This valuable waste product will be sorted and diverted to become animal feed for local farms or to a large scale composting operation to help build soil health
| Director of N.C. Cooperative Extension Center for New Hanover County
In this season of Jack-O-Lanterns, I am reminded of the 90s alternative rock band, Smashing Pumpkins. In their hit song “1979”, the words “And we don’t know just where our bones will rest. To dust I guess. Forgotten and absorbed into the earth below.” were written by frontman Billy Corgan and express a typical teenage angst. For me, as a horticulturist and agroecologist, dust absorbed into the earth below sounds like a very good thing.
Pumpkins, those beautiful orange orbs of autumn, offer us a creative outlet for the season in the manner of cutting and carving. Some have faces which are meant to be scary or funny; some are elaborate and detailed in design. The slimy, stringy guts make great backyard chicken food. The roasted seeds are a nutritious human snack. Any pumpkin cut initiates the process of decomposition; a jack-o-lantern smile will quickly become a frown as the flesh slumps down on itself.
Pumpkin waste are part of the millions of tons of vegetable residues produced yearly that could be diverted from the landfill. If used in livestock feeding, their value is in its nutritional content and its bioactive compounds that could modify meat, milk, and egg composition to be of more value for human nutrition.
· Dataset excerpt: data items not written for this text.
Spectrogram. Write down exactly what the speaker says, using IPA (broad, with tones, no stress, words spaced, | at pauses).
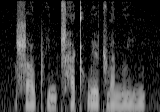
ʂɑ˧˥ʊ̯pʰḭ˨˩n ʈ͡ʂʰä˥˧kʰwe˥˩ɪ̯ʈ͡ʂwa˧˥n li˧˥n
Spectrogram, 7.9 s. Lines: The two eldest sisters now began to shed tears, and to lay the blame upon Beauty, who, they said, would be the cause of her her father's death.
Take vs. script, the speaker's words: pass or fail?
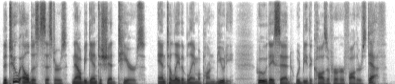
pass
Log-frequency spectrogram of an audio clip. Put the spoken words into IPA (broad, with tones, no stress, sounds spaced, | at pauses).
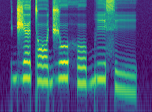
d͡ʒ ɛ˦ t ɔ˧ d͡ʒ o˦ h o˧ b i˧ s i˨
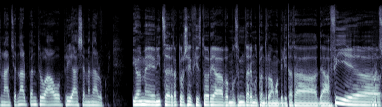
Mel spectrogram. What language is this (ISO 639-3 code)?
ron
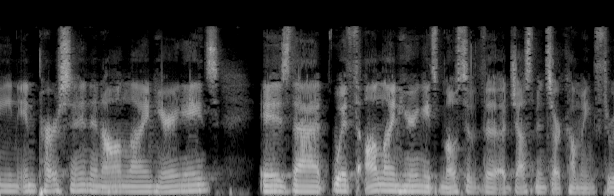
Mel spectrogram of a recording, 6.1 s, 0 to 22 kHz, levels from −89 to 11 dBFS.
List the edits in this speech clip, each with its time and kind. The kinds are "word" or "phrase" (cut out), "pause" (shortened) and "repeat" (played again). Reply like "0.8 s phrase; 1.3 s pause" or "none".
none

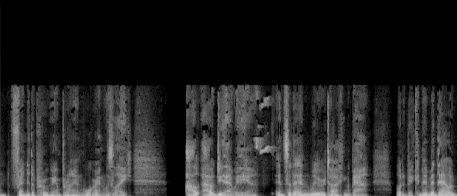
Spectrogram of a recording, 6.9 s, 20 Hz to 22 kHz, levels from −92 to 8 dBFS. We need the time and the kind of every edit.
none

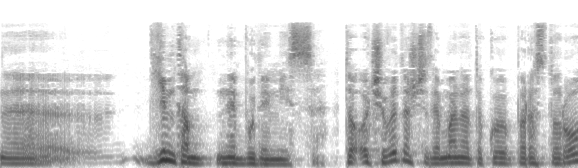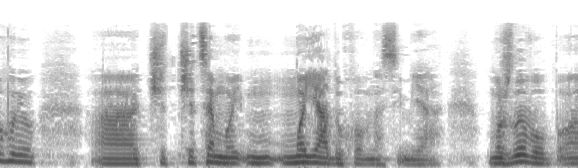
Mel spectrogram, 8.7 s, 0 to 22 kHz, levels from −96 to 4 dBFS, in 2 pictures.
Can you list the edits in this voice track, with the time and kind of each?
2.5 s pause; 3.2 s phrase; 5.7 s word

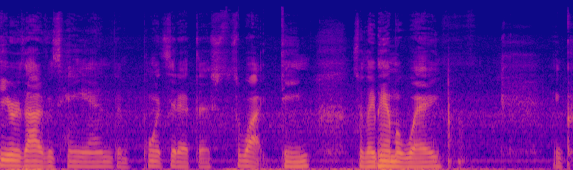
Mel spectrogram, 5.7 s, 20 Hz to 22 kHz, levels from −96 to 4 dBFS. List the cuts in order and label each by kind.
3.8 s word

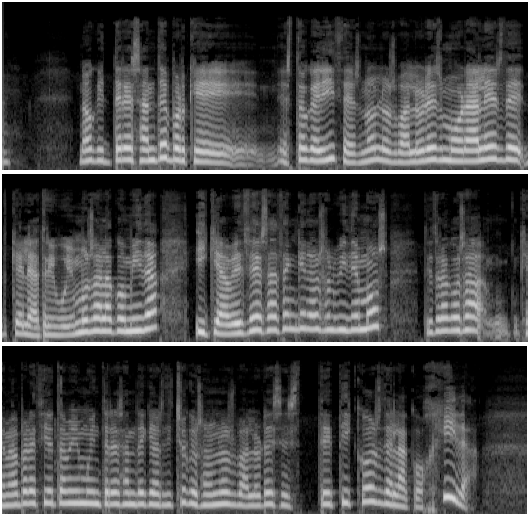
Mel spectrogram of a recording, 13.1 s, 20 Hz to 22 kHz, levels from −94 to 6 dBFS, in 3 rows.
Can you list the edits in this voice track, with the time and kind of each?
8.6 s word

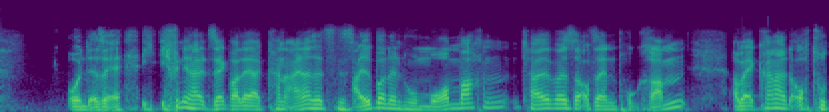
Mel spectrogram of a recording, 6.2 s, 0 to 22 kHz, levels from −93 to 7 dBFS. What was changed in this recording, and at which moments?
1.0 s word; 1.7 s word; 2.6 s word; 4.4 s phrase

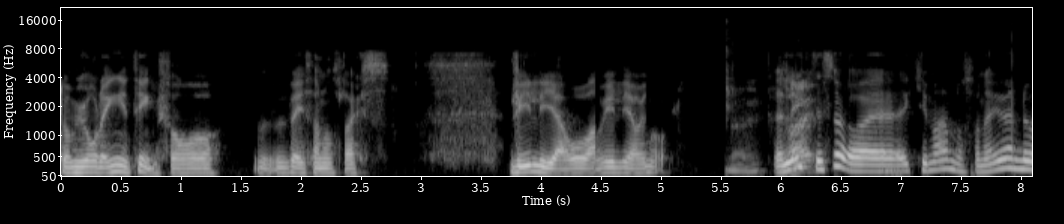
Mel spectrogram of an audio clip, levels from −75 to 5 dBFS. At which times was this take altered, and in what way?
4.4 s word; 4.9 s word; 5.9 s pause

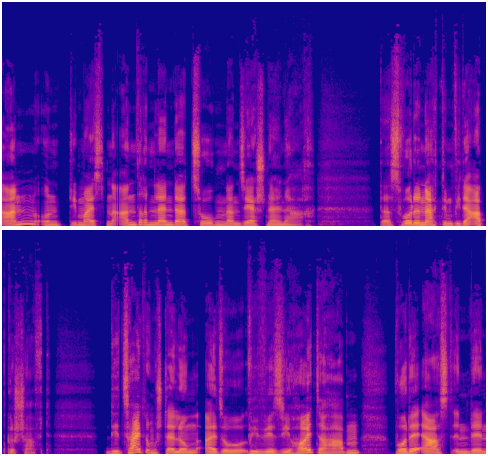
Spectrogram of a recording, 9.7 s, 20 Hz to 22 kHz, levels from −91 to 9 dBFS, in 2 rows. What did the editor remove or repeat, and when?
4.5 s phrase; 7.3 s word

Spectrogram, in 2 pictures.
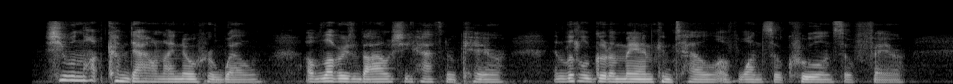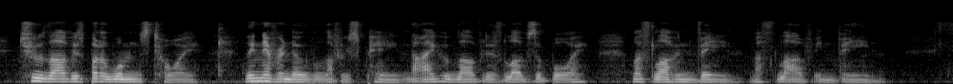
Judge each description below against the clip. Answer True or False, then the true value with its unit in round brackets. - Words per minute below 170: True (160 wpm)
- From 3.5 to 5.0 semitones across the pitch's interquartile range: False (2.5 semitones)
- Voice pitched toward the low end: True (120 Hz)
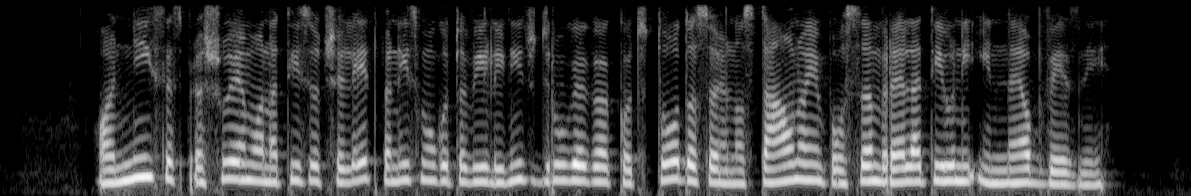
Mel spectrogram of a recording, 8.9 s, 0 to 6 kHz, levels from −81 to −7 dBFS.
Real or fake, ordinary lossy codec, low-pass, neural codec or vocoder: fake; Opus, 64 kbps; 5.4 kHz; codec, 16 kHz in and 24 kHz out, 2.2 kbps, FireRedTTS-2 codec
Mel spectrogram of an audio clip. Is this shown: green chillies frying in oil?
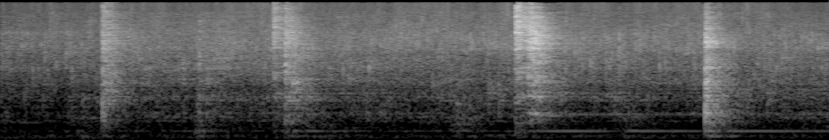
yes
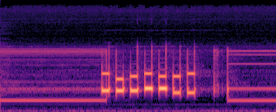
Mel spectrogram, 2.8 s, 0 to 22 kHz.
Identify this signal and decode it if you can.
DTMF, heard as telephone touch tones, tones of about 80 ms. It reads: 45 23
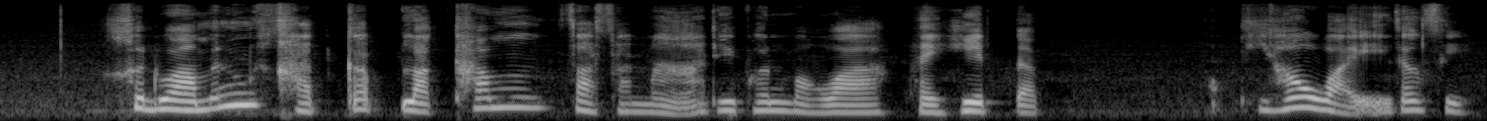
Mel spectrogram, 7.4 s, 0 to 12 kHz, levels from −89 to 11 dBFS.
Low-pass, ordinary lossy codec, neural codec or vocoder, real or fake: 10.8 kHz; none; codec, 44.1 kHz, 7.8 kbps, Pupu-Codec; fake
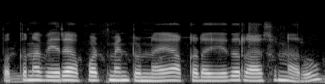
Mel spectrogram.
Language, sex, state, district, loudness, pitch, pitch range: Telugu, female, Andhra Pradesh, Sri Satya Sai, -14 LUFS, 185 Hz, 175-195 Hz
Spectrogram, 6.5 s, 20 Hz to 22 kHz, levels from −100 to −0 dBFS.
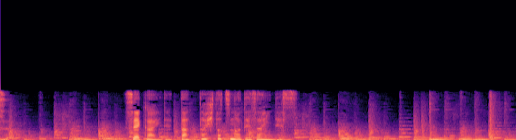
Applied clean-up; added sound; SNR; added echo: none; none; none; none.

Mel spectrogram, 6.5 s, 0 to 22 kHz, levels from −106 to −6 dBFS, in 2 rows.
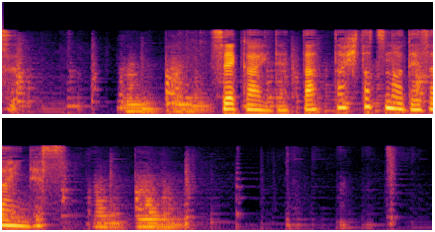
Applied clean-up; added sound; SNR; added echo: neural mask model RNNoise.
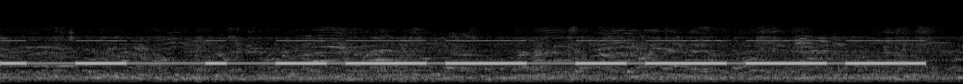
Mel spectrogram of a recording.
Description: Radio time signal (WWVB), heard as a tone whose level steps once a second, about 1000 Hz, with the noise of a park. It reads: 1 M 1 0 0 1 0 0 0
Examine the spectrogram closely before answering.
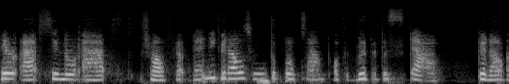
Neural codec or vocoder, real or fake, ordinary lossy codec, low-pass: codec, 44.1 kHz, 0.9 kbps, DAC; fake; AAC, 48 kbps; 14.4 kHz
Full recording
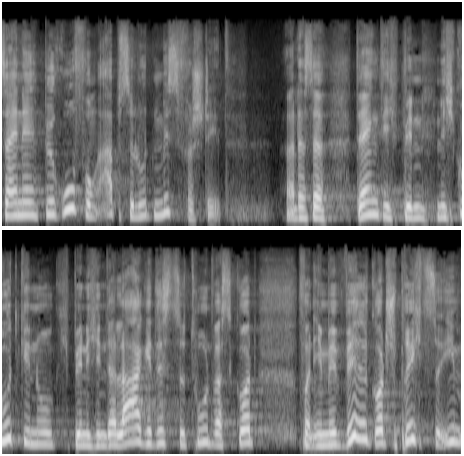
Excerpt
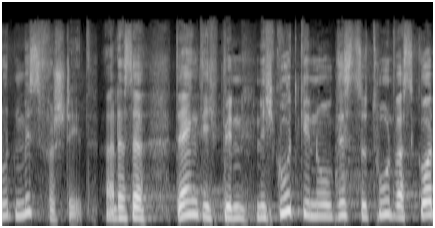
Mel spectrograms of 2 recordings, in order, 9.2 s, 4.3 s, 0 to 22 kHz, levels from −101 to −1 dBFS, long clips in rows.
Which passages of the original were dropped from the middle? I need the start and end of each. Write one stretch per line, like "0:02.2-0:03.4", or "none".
0:02.3-0:02.7
0:05.1-0:06.1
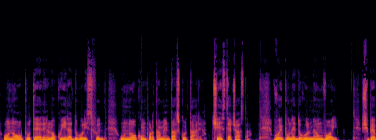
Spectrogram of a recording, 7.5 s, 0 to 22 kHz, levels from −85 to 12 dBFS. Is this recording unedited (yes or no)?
no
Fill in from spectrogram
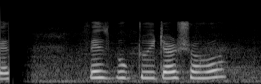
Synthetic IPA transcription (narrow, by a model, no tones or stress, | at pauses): e | fesbukʈuiʈaɾʃɔɦo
Adult pigs require no added processing of pumpkins (smashing or cooking) to promote consumption. Poultry also take readily to pumpkins, particularly those with cuts through the tough rind.
If you compost in your backyard, add your pumpkin. Remove candles, wax and any decorations. It helps if you smash or cut pumpkin into several pieces to speed decomposition, and cover with leaves. Return this nutrient to the soil, dust to be absorbed back into the earth.
If you don’t have hogs or chickens to feed, or a backyard composting system, we have a free way you can participate in diverting your jack-o-lanterns and decorative pumpkins from the landfill. The Coastal Composting Council is offering the second annual Pumpkin Collection Event in partnership with the Wilmington Compost Company and the N.C. Cooperative Extension – New Hanover County Center and Arboretum beginning Sunday, Nov. 1 through Friday, Nov. 6., collection bins for pumpkins will be provided in the New Hanover County Arboretum parking lot, at 6206 Oleander Drive, please enter off of Bradley Drive and follow the signs to drop off your undecorated pumpkin.
This valuable waste product will be sorted and diverted to become animal feed for local farms or to a large scale composting operation to help build soil health. Smashing pumpkins is not required, but we hope you’ll participate by contributing your pumpkin and visit the beautiful Arboretum grounds while you’re here – free and open daily from 8 a.m. to 5 p.m.
Lloyd Singleton is director of the N.C. Cooperative Extension Center for New Hanover County. Reach him at firstname.lastname@example.org or 910-798-7660.